Is there a wedding in your future? If so, congratulations
! Hopefully you've already been saving your money or have a solid plan for earmarking money for wedding expenses over the next year or more.
According to the Brides American Wedding Study, the cost of getting married has more than doubled from what it was just 10 years ago. In 2017, a typical wedding was estimated at $27,000. Only a year later in 2018, that cost had jumped to $44,000 (based on an average of 167 guests).
Such high costs make it nearly impossible for most young couples to finance the entire cost of a wedding on their own, which means parents are again contributing more often. In 2018, according to the same study, only 27% of couples said they had completely paid for their wedding without outside help from family.
The problem is that most people have no idea what a wedding will cost. It is likely the largest event that most people will ever host, so often there is very little experience in this area. Sticker shock is common when couples start comparing what they would really like vs. what they can afford. But that doesn't mean you can't still have a memorable wedding. Here are a few budgeting and planning tips to help keep your big day on track.
1. Agree on what type of wedding you want.
Will it be small and intimate with only close friends and family? Will it be casual and fun and perhaps outdoors? Or will it be elegant, large and include all the frills?
2. Have an honest conversation with your partner and parents to truly understand how much money is available.
Be sure to take out for life's necessities, such as food, rent and student loans to decide what's left over. And hopefully you'll still maintain the suggested three months of savings in the bank to cover any unexpected problems, such as the loss of a job, health problems or major repairs.
3. Estimate a guest count.
The number of guests has a huge impact on the total budget, so make you've honestly discussed who is getting invited and who is not.
4. Identify priorities between the two of you.

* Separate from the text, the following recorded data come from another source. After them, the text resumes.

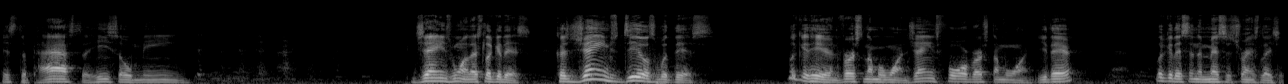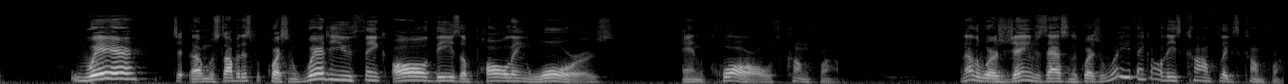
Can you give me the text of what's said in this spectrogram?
It's the pastor. He's so mean. James 1, let's look at this. Because James deals with this. Look at here in verse number 1. James 4, verse number 1. You there? Look at this in the message translation. Where, I'm going to stop at this question. Where do you think all these appalling wars and quarrels come from? In other words, James is asking the question where do you think all these conflicts come from?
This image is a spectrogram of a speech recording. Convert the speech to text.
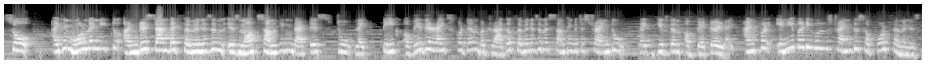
So, I think more men need to understand that feminism is not something that is to like take away their rights for them, but rather feminism is something which is trying to like give them a better life. And for anybody who's trying to support feminism,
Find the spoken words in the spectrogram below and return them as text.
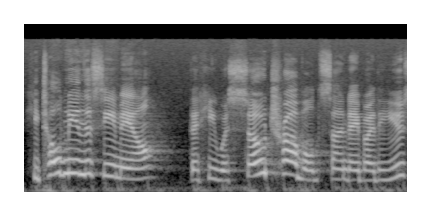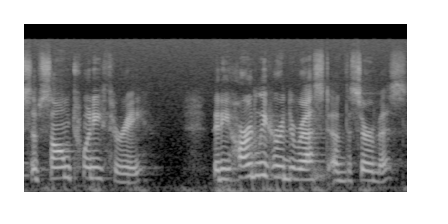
He told me in this email that he was so troubled Sunday by the use of Psalm 23 that he hardly heard the rest of the service.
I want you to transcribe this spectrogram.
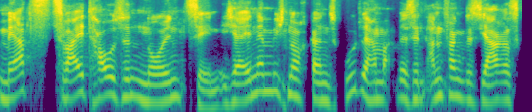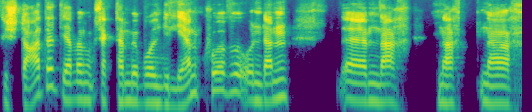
März 2019. Ich erinnere mich noch ganz gut. Wir haben, wir sind Anfang des Jahres gestartet, ja, weil wir gesagt haben, wir wollen die Lernkurve und dann ähm, nach, nach, nach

Perhaps your partner always dreamed of having a live jazz band or wearing a gown fit for a princess. Understand what you must have and what you're willing to do without.
5. Determine DIY options.
Could you stuff and address your own invitations? Do you have crafty friends who could make the centerpieces?
6. Get a reality check.
By understanding what constitutes the greatest costs, you're in a better position to know where to make smart cuts. According to apracticalwedding.com, the venue, food and beverages typically represent 42% - 50% of the total cost. Photography/videography represents about 18-20%, with decor coming in between 8% and 18% and stationery/paper goods at 3% - 7%.
7. Make a spreadsheet to track costs to see what is making the biggest impact on the budget.
Keep it updated and include everything so there are no nasty surprises.
8. Save deliberately.
Set up a separate savings account and arrange for direct deposits to ensure you have what you need without incurring too much debt.
9. Limit the use of credit cards.
Unless you know you can pay off the balance in 30 days, beware of overusing credit cards with high interest rates. If you must charge, use a card with cask-back rewards.
10. Get creative.
Brides.com recommends a number of savings tricks that can trim the budget without limiting the fun. For example, book your wedding at an off-peak time of year or considering having it on a Friday or Sunday. Host a brunch instead of a four-course, wine-paired dinner. Or you could always prolong your engagement to allow more time to save.
In the end, remember that the wedding is a one-day event and what matters is the lifetime you'll spend together. With the right planning and some smart decision making, you can hopefully start the lifetime without going underwater in debt.
The information and recommendations contained herein is compiled from sources deemed reliable but is not represented to be accurate or complete. In providing this information, neither Cortland Bank or its affiliates are acting as your agent or is offering you any tax, accounting or legal advice.